Brazil has reached Covid-19 global epicenter status, but it is unlikely that President Jair Bolsonaro will change his denialist rhetoric on the importance of mask-wearing, social isolation, or lockdowns. It was hoped that following the re-emergence of former president Luiz Inacio Lula da Silva as a plausible 2022 presidential contender the president would soften his approach to the health crisis and attenuate his rage against governors, the media, and the pandemic itself. Hours after Lula’s first press conference on 10 March, the president appeared wearing a mask for the first time during the pandemic. Last weekend he seemed all set to replace General Eduardo Pazuello as health minister, which would seemingly complete a full volte face in his ways towards the Covid-19 tragedy.
That did not happen, however. After interviewing Ludmilla Hajjar, a prominent cardiologist who has been a staunch defender of masks, lockdowns, and vaccines, Bolsonaro gave in to his militant base on social media who strongly opposed her appointment to the ministry. Hajjar was reported to have suffered threats, including the invasion of her hotel room, and has since been driving an armored car along with her own private security. The president opted for another cardiologist, a supporter since the 2018 campaign days, Marcelo Quiroga, whose first public intervention was to say that he was going to follow the directives of “the popularly elected president.” Bolsonaro has since said that no country in the world is dealing well with the crisis and has questioned whether fast-growing ICU occupancies derive exclusively from Covid-19 cases.
The pandemic has never been so grave. Infections have reached more than 90,000 per day and the weekly variable death average has been increasing for the last 19 days, having overtaken the US. Deaths have been above 2,000 per day since 10 March and are expected to reach 3,000 before the end of the month. Twenty-four states and Brasilia, of twenty-seven federal units, have ICU occupancies above 80% and fifteen above 90% in the national health system (SUS). Only 5% of the population has been vaccinated but vaccines are already scarce. For the first time, lockdowns are being enforced through total movement control and the imposition of fines. Brazil’s situation should not improve until further vaccine imports and local production combine to decrease the pressure on containment measures – which is likely to be months away.

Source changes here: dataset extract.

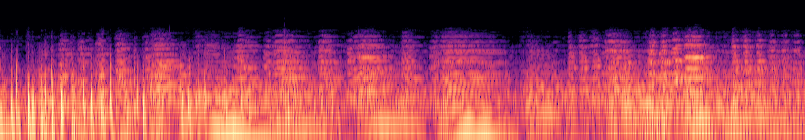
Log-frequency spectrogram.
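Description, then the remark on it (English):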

As for Bolsonaro, the episode of the change at the helm of the health ministry confirmed that the president continues to put ego before expediency as a way of governing – even in a national emergency. His rejection of Hajjar – who favors empirically demonstrable prevention measures against Covid-19 – was serious in its own right. The fact that Hajjar was publicly favored by new House Speaker Arthur Lira, the allied governor of Goias Ronaldo Caiado and Supreme Court judges Dias Toffoli and Gilmar Mendes, however, made the rejection politically unwise at a time when 54% of the population disapprove of Bolsonaro’s handling of the pandemic (six percentage points above the January mark). The pandemic will not stop haunting the president, but his bullheadedness is likely to produce a further meltdown in popularity before he reacts in his own best electoral interests.